Mary-Louise Parker and Denis Arndt bring Simon Stephens' nontraditional romance to Manhattan Theatre Club's Broadway stage.
Preordained partners or misguided fools? Every love story ever put to paper could be interpreted either way, depending on your level of optimism and your willingness to believe in a divine hand — so the stories suggest — that guides two protagonists to their happily-ever-after.
Simon Stephens (best known as the Tony-winning adapter of The Curious Incident of the Dog in the Night-Time) makes it as difficult as possible to see his tale of unlikely lovers as anything destined or written in a heavenly map. His two-hander Heisenberg, directed by Mark Brokaw, comes to Manhattan Theatre Club's Broadway stage at the Samuel J. Friedman Theatre following an off-Broadway run with MTC in the summer of 2015 and brings with it original stars Mary-Louise Parker and Denis Arndt. Parker reprises her performance as Georgie Burns, a quirky, bordering-on-insufferable 43-year-old American woman who's lost touch with her son, while Arndt returns to the role of Alex Priest, a charming yet dull 75-year-old Irishman who owns and runs a foundering butcher shop in London.
In most narratives, the age difference alone would disqualify Georgie and Alex from potential romance. But Stephens plays by his own rules in this wandering story, which opens after Georgie plants a kiss on the back of Alex's neck at a train station (a strange choice made even stranger by the fact that she's never met him before). For the remaining 80 minutes, there's nothing to even vaguely suggest where we might be headed, but Parker and Arndt keep us deeply invested in each of their erratic movements.
It's this unassuming unpredictability that gives the play its scientific name, inspired by the Heisenberg uncertainty principle. Over a dinner date, the motormouthed Georgie explains the concept to Alex in one of her rambling tangents, "If you watch something closely enough you realize you have no possible way of telling where it's going or how fast it's getting there."
Stephens wraps the play in this metaphor of "uncertainty," which he presents as a principle governing much more than just the particles that make up our physical world. Fortunately, he draws this parallel with a light enough hand that Georgie and Alex remain human beings and not mouthpieces for a grand philosophical theory. They're more like cells in a Petri dish (enhanced by the placement of audience members both on and off the stage). Their lives turn and collide in unpredictable ways (maneuverable tables and chairs in Mark Wendland's set offer few additional clues about their trajectory). But unlike your traditional romantic comedy, the surprise twists don't add up to any symmetrical shape we could call "bashert."
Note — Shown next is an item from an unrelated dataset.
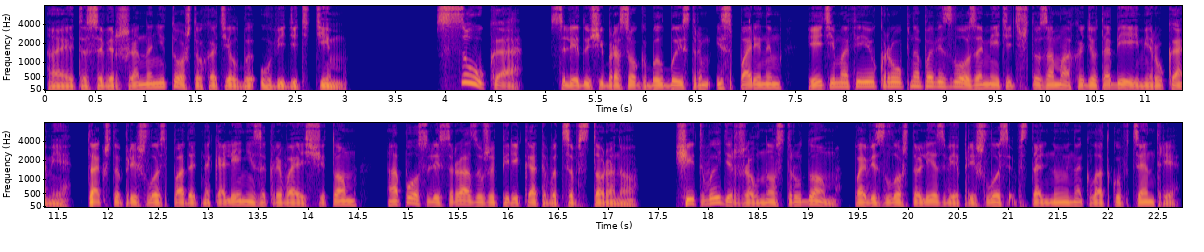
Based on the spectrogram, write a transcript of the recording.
А это совершенно не то, что хотел бы увидеть Тим. «Сука!» Следующий бросок был быстрым и спаренным, и Тимофею крупно повезло заметить, что замах идет обеими руками, так что пришлось падать на колени, закрываясь щитом, а после сразу же перекатываться в сторону. Щит выдержал, но с трудом. Повезло, что лезвие пришлось в стальную накладку в центре,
Arndt, making his Broadway debut at the age of 77, is captivating as the routine-bound Alex, whose life can be summed up by silent days at his butcher shop followed by long walks through London. Playing a man of very few words, Arndt is a master at drawing empathy from silence, pairing the soul of an old man with the wonder of a 10-year-old boy every time Georgie unlocks a new door in his dormant existence (the most delightful instance of which involves a perfectly ill-fitting jean jacket from costume designer Michael Krass). Parker, whose job is to essentially steamroll her scene partner into submission, fills the stage with relentless chatter but still allows for Arndt's silences to register with the audience and cut through her own character's calloused psyche.
As a frenetic, desperate, and compulsively lying woman, Georgie is not likely to earn the label of "charming" — even from those most drawn to the manic pixie dream girl trope. But Parker's subtle displays of vulnerability make us root for the unorthodox connection Georgie has found with this older man, who is oddly enchanted by her and who simultaneously seems to hold the key to her own fragile sense of stability. It's not the makings of a fairy-tale ending — Georgie and Alex's age difference alone guarantees a short window for carefree happiness. But when all those tomorrows are uncertain to begin with, the only thing left to say is, Why not?